My sequel to ‘The Ladies of Whitechapel’ is almost finished but I cannot give the title away just yet. It is very dark almost horror.

If you could give your younger writing self some advice on writing, what would it be?

The advice to my younger self would be to save all the work you have done in the past. Never throw any of your work away.

How do you decide on the names for your characters?

The names of my characters are taken from the most popular names of the year they were born. You can do this on Google. However, I have chosen names and then changed them mid-book because I didn’t feel the name suited my character. 

Do you want each of your books to stand alone, or are you trying to build connections between each book you write?

‘The Invisible Woman’ was successful and most of my readers have begged me to write a sequel. I have one on the back burner, so Heather can live another day!

‘The Ladies of Whitechapel’, although stands alone as a story, has really drawn me into the Victorian era. I have a written a short piece that will be included in an anthology of short stories, called ‘Dark London’, which will be available from June. It includes a couple of my characters from ‘The Ladies of Whitechapel’.

I’m also just finishing a novella, again based in Whitechapel, so watch this space!

Does your beautiful, haunting home inspire your writing? If it does, how?

I have written a ghost story about my house. The area we live in has a history of the resistance and collaboration. I got absorbed in the research and the book is set in both the present day and 1940 Vichy France.

It certainly sounds like you have been keeping busy, Denise. I’d like to now ask you a few questions about your website …

Why did you decide to have an author website?

I decided to have an author website, because most of the authors I know have one. People are interested in what you write, why you write and how you write. Instead of answering emails or loads of questions, you can instead guide them to your site, where hopefully, you have the answers.

You have a page on your website for your writer’s group, ‘Writer’s Cramp’. What made you want to start a writer’s group?

I started ‘Writer’s Cramp’ a couple of years ago. I had been attending creative writing classes, run by Kate Rose, a very talented writer and poet. When Kate moved away from the area, we all wanted to keep on writing together and to keep running, so the group was born.

You chose a very minimalist look for your website – why?

The style I chose for my author’s site had to be simple for me to use. I am really not a ‘frills’ person. I like things to be straight forward, and wanted my website to do the job! It’s important to me that my website is easy to navigate for my readers without them having to search or scroll endlessly. I also like the plain, clean, white look to my website, exactly what I asked for!

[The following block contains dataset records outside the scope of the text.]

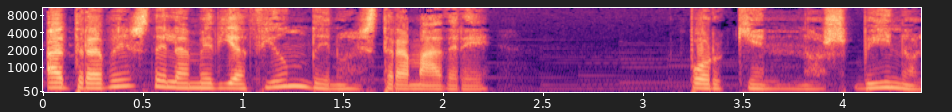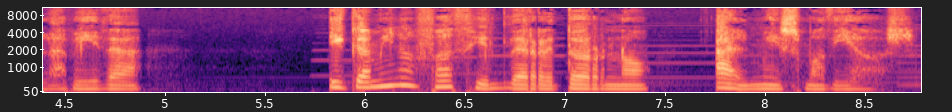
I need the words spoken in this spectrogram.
a través de la mediación de nuestra Madre, por quien nos vino la vida y camino fácil de retorno al mismo Dios.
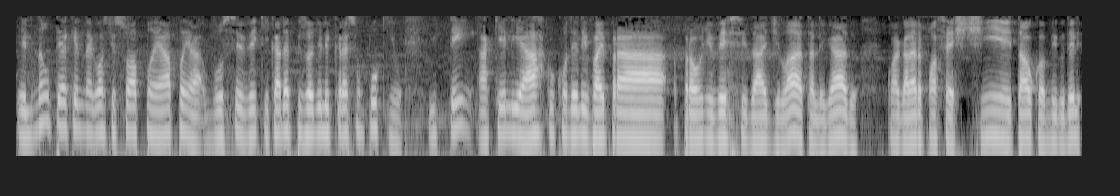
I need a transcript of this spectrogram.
Ele não tem aquele negócio de só apanhar, apanhar. Você vê que cada episódio ele cresce um pouquinho. E tem aquele arco quando ele vai pra, pra universidade lá, tá ligado? Com a galera pra uma festinha e tal, com o amigo dele.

I’m really pleased with it.

Is there anything you think you might like to add to your website at a later date?

Obviously I want to add a blog, of which this interview is the first post! I think as my books are published and my writing group evolves, I will think of other things I want to add.

For the writing group, I would like them to be able to add their stories, or send them to me if they want me to review a piece. And of course, I will be changing the stories on the website every month, so different members of the writing group get their work ‘published’. 

 I often look at other authors on the internet, so may see something else I like from their sites. However, I am always open to suggestions and as you, Cindy, are on the ball with new innovations, I know that you’ll come up with more great ideas and will guide me to what is current!

Thank you to Cindy for her time and help in pulling this interview blog post together.

If any of you have read my books, I’d be really pleased to hear what you thought of them. Please leave any reviews/recommendations in the comments box below. Thank you for reading and I hope you will follow me so you can see future blogs – I will be publishing one on the first Monday of every month.

If you want to find out more about Cindy, please visit her website or blog.